By David DeKok
HARRISBURG, Pa. (Reuters) - A state judge on Thursday ordered Pennsylvania Attorney General Kathleen Kane to turn over any documents she holds that might suggest the victims of convicted child sex offender Jerry Sandusky had a financial incentive to shade their testimony in his 2012 trial.
The order by Judge John Cleland came on the same day that a lawsuit was filed against Kane alleging she retaliated against the team that prosecuted the former Penn State assistant coach by leaking emails and secret grand jury information that embarrassed them.
Cleland ordered Kane to give Sandusky's current lawyer any documents she might have that show any of the former coach's victims had book deals, plans for civil damage lawsuits, lecture tour offers "or any other financial incentive to falsify testimony."
But in the same ruling, the judge denied permission to Sandusky's lawyer, Alexander Lindsay, to compel testimony from a list of potential witnesses he hoped could prove that his client was denied a fair trial.
Cleland ruled that Sandusky had not shown the "exceptional circumstances" required to conduct such discovery in support of post-conviction appeals.
"Counsel’s legal argument in support of his request for discovery ... appears to equate ‘exceptional,’ with ‘high profile,'" the judge wrote, referring the intense publicity that U.S. media afforded Sandusky's trial, conviction and sentencing to 30 to 60 years in prison.
Lindsay told Reuters that he wanted any documents that Sandusky's former defense attorneys could have used to impeach the credibility of the victims by suggesting they had a financial motive to testify in the way they did.
Of the ruling on the broader discovery request, he said, "It doesn’t cripple us."
The federal lawsuit against Kane was filed in Philadelphia on Thursday by former state police commissioner Frank Noonan, former Sandusky prosecutors Frank Fina, Richard A. Sheetz Jr., and E. Marc Constanzo, and Sandusky investigator Randy Feathers.
They accuse Kane of using the power of her office to retaliate against them when they publicly defended themselves against her accusations that they had leaked secret information
from a grand jury deliberations over the Sandusky allegations.
Her retaliation, according to court papers, includes her release of e-mails sent by the officials that were offensive and off-color but not illegal, as well as information from a separate grand jury deliberation.
Kane sought to make it look like Fina and Costanzo had improperly terminated a corruption investigation of the former head of the Philadelphia NAACP, the lawsuit alleges.
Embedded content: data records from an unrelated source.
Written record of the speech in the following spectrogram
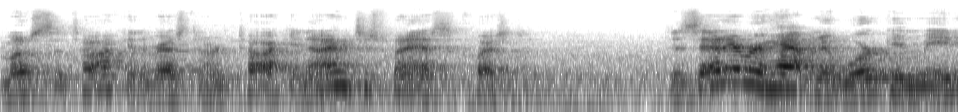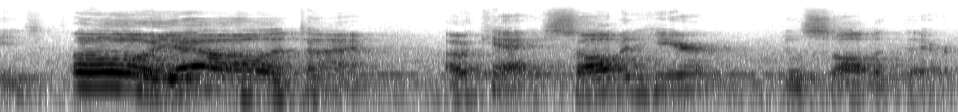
most of the talking, the rest aren't talking. I just want to ask a question. Does that ever happen at working meetings? Oh, yeah, all the time. Okay, solve it here, you'll solve it there.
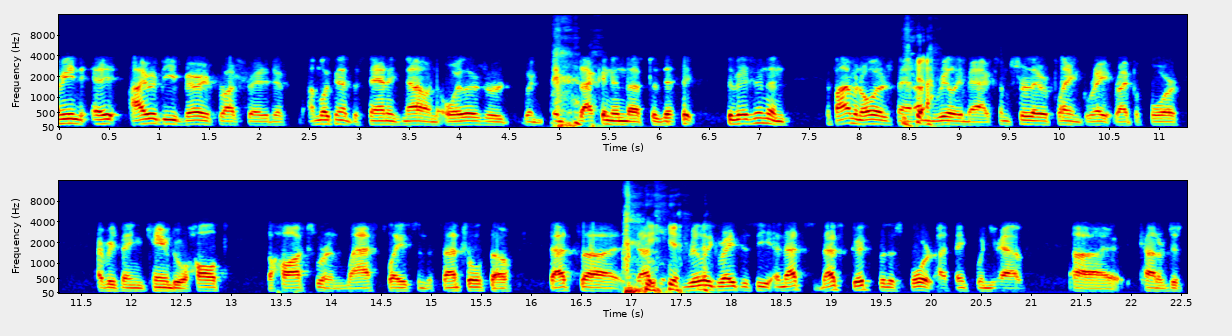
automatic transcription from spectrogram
I mean, it, I would be very frustrated if I'm looking at the standings now and the Oilers are in second in the Pacific Division, and if I'm an Oilers fan, Yeah. I'm really mad because I'm sure they were playing great right before everything came to a halt. The Hawks were in last place in the Central, so that's uh, that's Yeah. really great to see, and that's that's good for the sport. I think when you have uh, kind of just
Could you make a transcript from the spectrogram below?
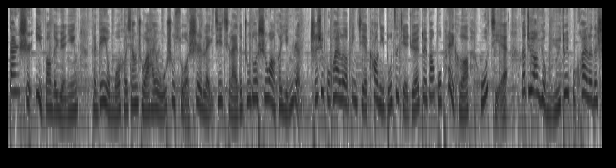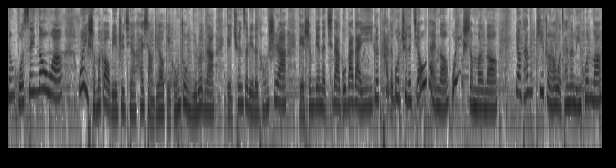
单是一方的原因，肯定有磨合相处啊，还有无数琐事累积起来的诸多失望和隐忍，持续不快乐，并且靠你独自解决，对方不配合无解，那就要勇于对不快乐的生活 say no 啊！为什么告别之前还想着要给公众舆论呢？给圈子里的同事啊，给身边的。七大姑八大姨一个看得过去的交代呢？为什么呢？要他们批准了我才能离婚吗？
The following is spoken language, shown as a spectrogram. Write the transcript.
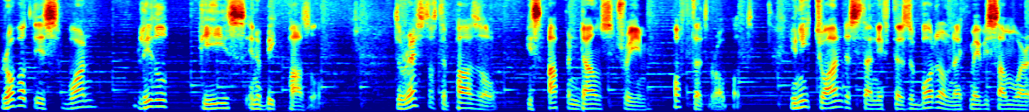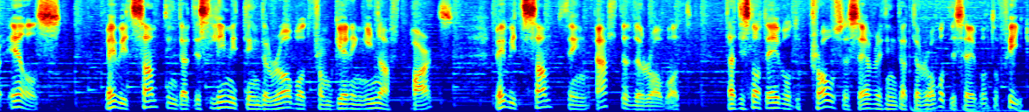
Robot is one little piece in a big puzzle. The rest of the puzzle is up and downstream of that robot. You need to understand if there's a bottleneck maybe somewhere else. Maybe it's something that is limiting the robot from getting enough parts. Maybe it's something after the robot that is not able to process everything that the robot is able to feed.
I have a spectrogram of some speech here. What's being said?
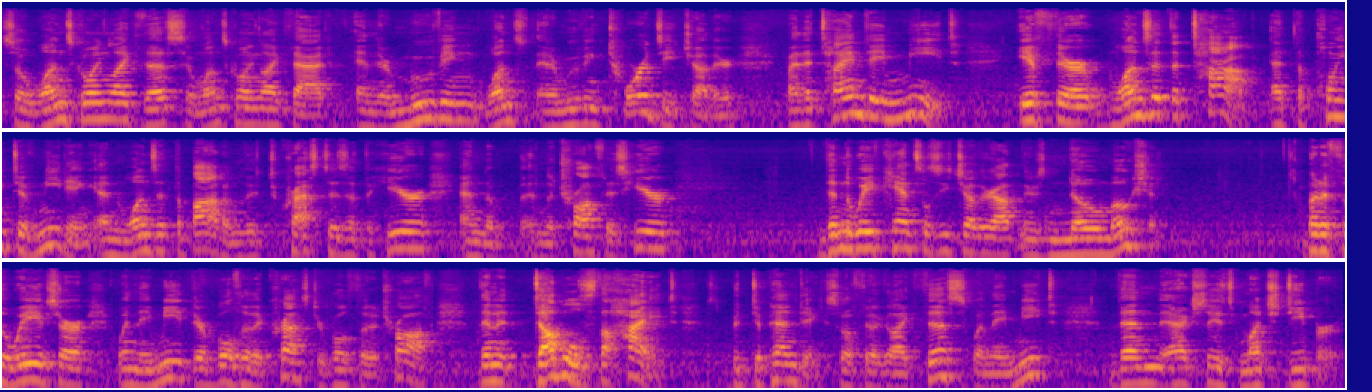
So one's going like this and one's going like that, and they're moving one's they're moving towards each other. By the time they meet, if they're one's at the top at the point of meeting and one's at the bottom, the crest is at the here and the and the trough is here, then the wave cancels each other out and there's no motion. But if the waves are, when they meet, they're both at a crest or both at a trough, then it doubles the height, depending. So if they're like this when they meet, then actually it's much deeper.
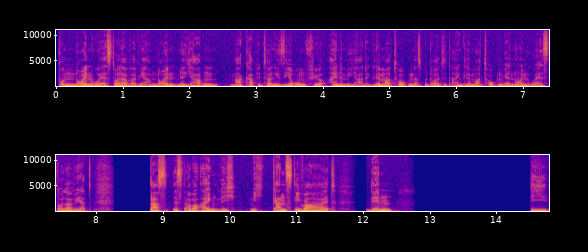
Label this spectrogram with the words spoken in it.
von 9 US-Dollar, weil wir haben 9 Milliarden Marktkapitalisierung für eine Milliarde Glimmer-Token. Das bedeutet, ein Glimmer-Token wäre 9 US-Dollar wert. Das ist aber eigentlich nicht ganz die Wahrheit, denn die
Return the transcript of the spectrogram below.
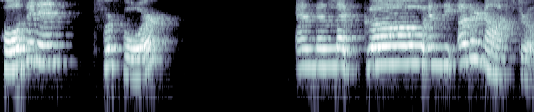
Hold it in for four. And then let go in the other nostril.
Chuck Ardo, a spokesman for Kane, said she has not yet read the lawsuit but would “defend herself vigorously.”
(Editing By Frank McGurty)